Palo Alto-based HealthTap has released a ranking of health, wellness, and medical apps based on the public endorsements of thousands of doctors who use the HealthTap AppRx platform. Although not every doctor in HealthTap's network participated and those that did didn't see all the apps, the system is designed to give each app equal exposure and to minimize bias on the part of physician reviewers.
The top three consumer-facing iOS apps recommended by doctors were MyFitnessPal, Weight Watchers, and Lose It! (in that order), while the Android list had Weight Watchers in the number one spot, followed by White Noise Lite and Lose It! once again at number three. White Noise Lite came in 4th on the iOS list, and The American Red Cross First Aid app and RunKeeper rounded out the top six and top five, respectively.

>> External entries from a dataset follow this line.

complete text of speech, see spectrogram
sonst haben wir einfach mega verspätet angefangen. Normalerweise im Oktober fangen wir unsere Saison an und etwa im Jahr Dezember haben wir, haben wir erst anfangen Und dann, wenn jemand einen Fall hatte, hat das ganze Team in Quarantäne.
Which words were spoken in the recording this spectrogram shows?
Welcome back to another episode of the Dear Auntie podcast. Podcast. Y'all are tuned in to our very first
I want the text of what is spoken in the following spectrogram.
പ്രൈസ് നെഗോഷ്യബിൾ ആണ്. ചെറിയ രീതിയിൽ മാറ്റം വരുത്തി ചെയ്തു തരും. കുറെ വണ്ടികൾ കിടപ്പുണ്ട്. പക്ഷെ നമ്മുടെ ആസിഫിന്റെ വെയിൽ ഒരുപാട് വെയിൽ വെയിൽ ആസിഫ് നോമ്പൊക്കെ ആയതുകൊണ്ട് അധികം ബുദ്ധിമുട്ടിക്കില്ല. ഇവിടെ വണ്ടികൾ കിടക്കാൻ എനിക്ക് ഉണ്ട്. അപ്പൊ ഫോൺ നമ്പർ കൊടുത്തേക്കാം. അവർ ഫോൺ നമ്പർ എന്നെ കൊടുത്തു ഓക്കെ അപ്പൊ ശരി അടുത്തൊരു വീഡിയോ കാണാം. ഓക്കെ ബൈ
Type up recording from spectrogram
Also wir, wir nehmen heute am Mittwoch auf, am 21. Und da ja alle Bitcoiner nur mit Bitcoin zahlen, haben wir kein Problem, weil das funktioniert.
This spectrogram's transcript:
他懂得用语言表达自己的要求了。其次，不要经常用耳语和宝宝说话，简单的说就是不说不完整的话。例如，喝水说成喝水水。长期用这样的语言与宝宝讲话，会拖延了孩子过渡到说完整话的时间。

While HealthTap did not disclose the total number of physicians who have endorsed an app yet, the top few consumer-facing apps each had a couple hundred endorsements from individual physicians.
"We took all the apps available in both app stores, iOS and Google Play, and brought it to the platform and we created a dashboard for [doctors] to review and preview the apps — see screenshots, the description from the developer," HealthTap CEO Ron Gutman told MobiHealthNews. "If they’re interested, it’s very easy for them to download the app. Most importantly, the doctors had to actually come to the conclusion that the app is good enough for them to recommend in public. It’s not like a secret voting or something like a survey doctors answer anonymously. They need to actually publicly commit to their vote and not only that, but actually recommend it not only to their patients but to the entire public. Because we make the votes available to everyone."
An algorithm makes sure to present all apps to the same number of doctors, Gutman added, and treats paid and free apps the same. He said HealthTap considered working with developers to make paid apps free for physician reviewers, but ultimately decided that would run too high a risk of biasing the reviewers.
In addition to the overall list, HealthTap split the lists into 30 different categories. One subcategory, apps for doctors, was removed from the overall rankings entirely as it was skewing them unfairly away from data that would be helpful to consumers. Gutman says the lists within each category are likely to be a lot more meaningful for consumers than the overall list.
"A pregnancy app and a running app and a diabetes management app really have nothing to do with one another," he said. "So the decision to really break it down to the components and the subcategories that are actually meaningful is to avoid the confusion of putting together two apps that are -- yes it’s an app and it’s vaguely in health, but that’s all they have in common."
A few findings from the categorical rankings: Azumio's Glucose Buddy topped both Diabetes App lists; Fitbit was the most popular fitness and exercise app for iOS, but was edged out by Azumio's Instant Heart Rate on the Android list; and BabyBump Pregnancy topped both lists for pregnancy and fertility apps.
Epocrates was far and away the leader in apps for doctors recommended by doctors. The rest of the top five for iOS was Epocrates BMI tool, the CDC Vaccine schedule, the CDC app, Critical Care ACLS Guide, and Micromedex Drug Information. For Android it's the CDC Vaccine Schedule, the Critical Care ACLS Guide, Micomedex Drug Information, and Calculate from QxMD.
"I think apps are fantastic for helping people do more about their health than they used to do before," Gutman said. "And I think in order to make it mainstream, in order to convince the doctor community to 'prescribe' apps as often as they prescribe medication, we need to bring the entire doctor community and a lot of users into the game."